*** Records shown
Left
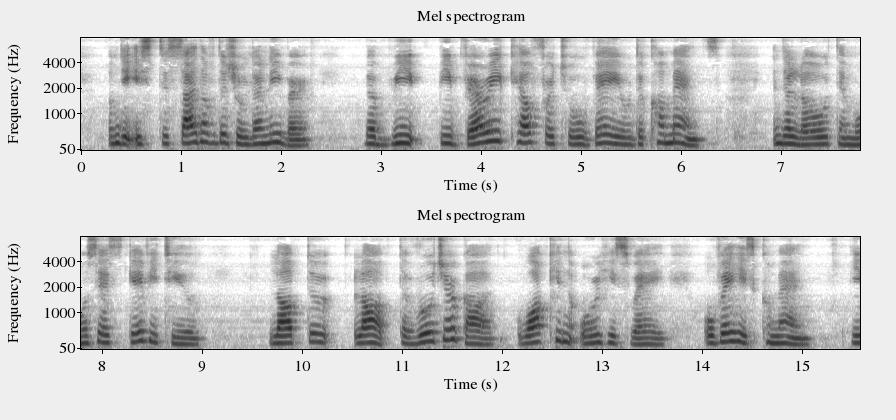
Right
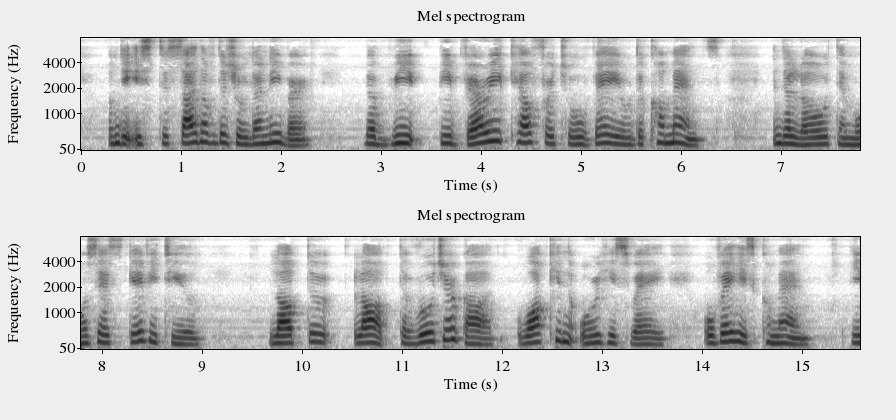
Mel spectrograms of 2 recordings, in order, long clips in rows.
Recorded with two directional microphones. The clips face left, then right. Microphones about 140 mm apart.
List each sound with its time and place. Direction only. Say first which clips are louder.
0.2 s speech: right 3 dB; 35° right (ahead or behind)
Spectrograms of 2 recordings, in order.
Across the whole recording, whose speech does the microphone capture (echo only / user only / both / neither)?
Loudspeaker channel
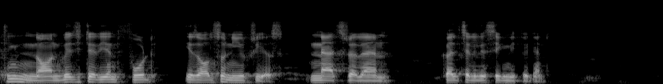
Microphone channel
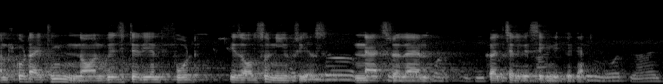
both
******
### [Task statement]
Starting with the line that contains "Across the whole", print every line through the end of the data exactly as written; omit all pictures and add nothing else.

### [Solution for this problem]
Across the whole recording, whose speech does the microphone capture (echo only / user only / both / neither)?
Loudspeaker channel
Microphone channel
both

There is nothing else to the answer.